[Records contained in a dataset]
---*---

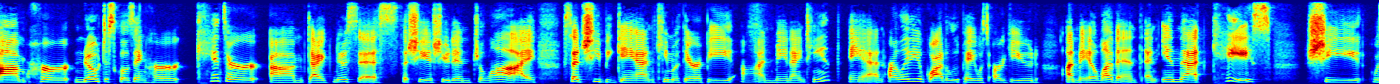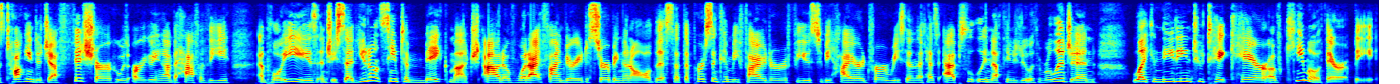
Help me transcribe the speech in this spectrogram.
Um, her note disclosing her cancer um, diagnosis that she issued in July said she began chemotherapy on May 19th, and Our Lady of Guadalupe was argued on May 11th. And in that case, she was talking to Jeff Fisher, who was arguing on behalf of the employees, and she said, You don't seem to make much out of what I find very disturbing in all of this that the person can be fired or refused to be hired for a reason that has absolutely nothing to do with religion, like needing to take care of chemotherapy.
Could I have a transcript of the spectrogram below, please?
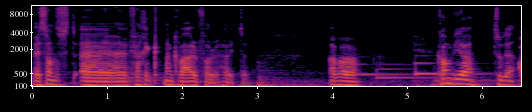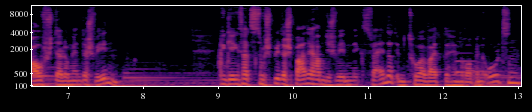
Weil sonst äh, verreckt man qualvoll heute. Aber kommen wir zu den Aufstellungen der Schweden. Im Gegensatz zum Spiel der Spanier haben die Schweden nichts verändert. Im Tor weiterhin Robin Olsen,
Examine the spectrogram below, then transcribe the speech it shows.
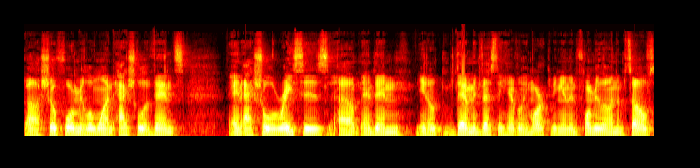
uh, show Formula One actual events and actual races, uh, and then you know them investing heavily in marketing, and then Formula One themselves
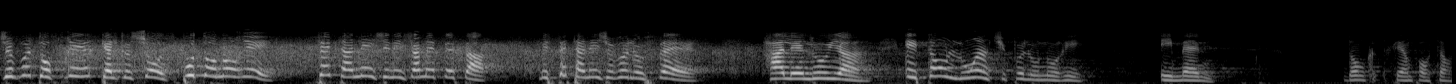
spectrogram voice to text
je veux t'offrir quelque chose pour t'honorer. Cette année, je n'ai jamais fait ça, mais cette année, je veux le faire. Alléluia. Étant loin, tu peux l'honorer. Amen. Donc, c'est important.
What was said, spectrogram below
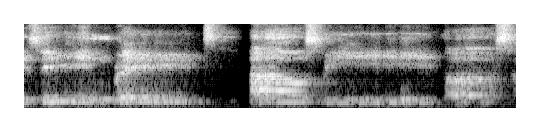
Amazing grace, how sweet the sound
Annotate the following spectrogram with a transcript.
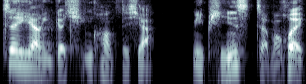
这样一个情况之下，你凭什怎么会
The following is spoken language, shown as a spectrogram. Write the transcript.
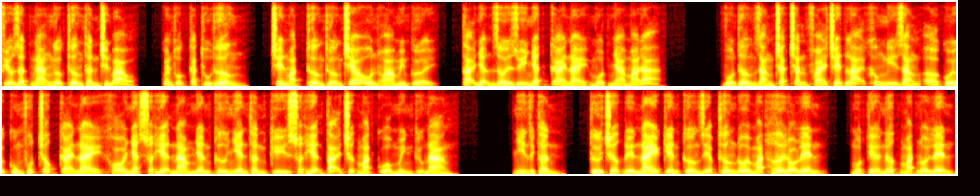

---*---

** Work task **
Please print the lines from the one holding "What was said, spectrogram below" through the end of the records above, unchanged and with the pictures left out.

** Finished exercise **
What was said, spectrogram below
Amazing grace, how sweet the sound
Annotate the following spectrogram with a transcript.
这样一个情况之下，你凭什怎么会
The following is spoken language, shown as a spectrogram. Write the transcript.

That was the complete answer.